The combination of melodramatic and art cinematic techniques and influences in AMC’s television series Mad Men (2007¬–) reveals how a melodramatic televisuality can image novel modes of social and intimate relations and an alternative to the archetypal American narrative of the self-made man. Set in 1960s’ America, the series uses a contemporaneous and cosmopolitan California to triangulate the formal and narrative insistence of the past on the present. This triangulation is played out by Don Draper’s relations with his family, women, and his former identities and by the representation of homosexuality throughout the series. The application of Lee Edelman’s concept of “sinthomosexuality” and Richard Rorty’s “liberal ironist” reveal a queer, visual rhetoric to the show’s narrative and formal structures, forming a queer irony that allows the show to straddle the aesthetic extremes of “quality TV” (Jane Feuer) and soap opera, which, in turn, queers the exemplary American heterosexuality of Don Draper.

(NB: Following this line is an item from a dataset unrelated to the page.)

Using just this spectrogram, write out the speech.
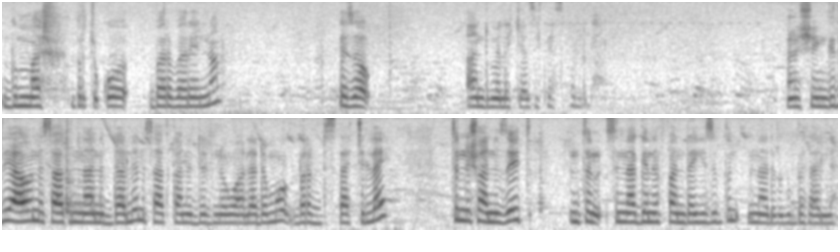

Article Details

On Mad Men (Peer Reviewed)
Author Biography

Rodney Taveira, University of Sydney

Rodney Taveira is a lecturer in American Studies at the United States Studies Centre, University of Sydney. He has published on contemporary American fiction, literary responses to 9/11, and the interrelation of cinema, photography, painting and literature.